Here's some info I dug up from the web---
Colchicum are notoriously difficult and slow to grow from seeds because the seeds will not sprout without summer heat treatment and a cool down period during the autumn. Diana Chapman provided the following valuable tips for successful germination. Seeds should be sown fresh in a well-drained mix, covered with one of two cm of grit or course sand. Keep the mix slightly moist during the warm days of the summer. It is best to leave the seeds outdoors where they can experience the summer heat and fluctuations in temperature. In the fall, water well and allow the seeds to germinate. Some species may take two years to germinate so keep your pots for at least 2 years. Sporadic germination had been observed by gardeners after many years. Some growers have good success with soaking the seeds 1-2 days before sowing. This can be done by simply soaking in a bowl of water or placing the seeds in a stocking, tie the end and placed into a toilet bowl (water reservoir). Every flushing will wash away the inhibitors and allows the seeds to germinate.
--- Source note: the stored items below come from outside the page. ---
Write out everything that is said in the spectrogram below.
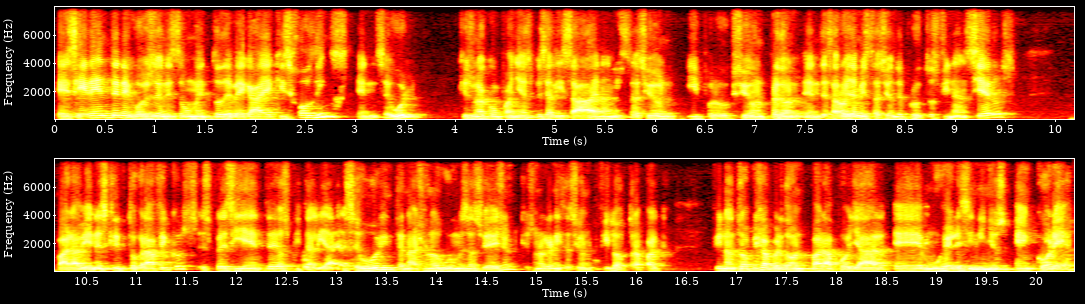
Es gerente de negocios en este momento de Vega X Holdings en Seúl, que es una compañía especializada en administración y producción, perdón, en desarrollo y administración de productos financieros para bienes criptográficos. Es presidente de hospitalidad de Seúl International Women's Association, que es una organización filantrópica perdón, para apoyar eh, mujeres y niños en Corea.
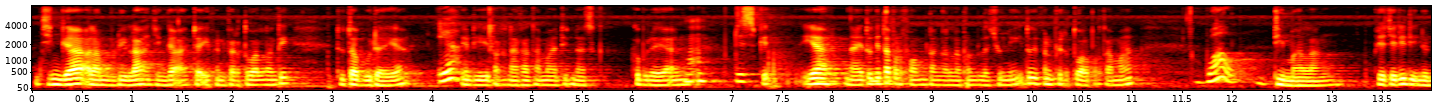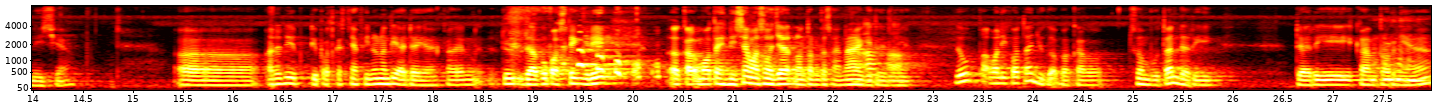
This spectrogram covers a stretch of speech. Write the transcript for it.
Jingga alhamdulillah Jingga ada event virtual nanti duta budaya Iya. yang dilaksanakan sama dinas kebudayaan Mm-mm. Dis- Ki- Iya, nah itu kita perform tanggal 18 Juni itu event virtual pertama Wow. di Malang bisa jadi di Indonesia. Eh, ada di di podcastnya Vino nanti ada ya. Kalian itu udah aku posting jadi eh, kalau mau teknisnya langsung aja nonton ke sana gitu intinya. itu Pak Wali Kota juga bakal sambutan dari dari kantornya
The paper "Effects of Stratification, Temperature and Light On Seed Germination of Colchicum Macrophyllum B. L. Burtt", by Anna Antonidaki-Giatromanolaki, Magdalena Dragassaki, Michael Papadimitriou, and Ioannis Vlah, Vol. 8, № 2, 2008: 105-107, Propagation of Ornamental Plants, concludes that the seeds need a warm moist period (eight weeks at 20 °C) followed by a move to cooler temperatures (10-15 °C) and darkness for germination.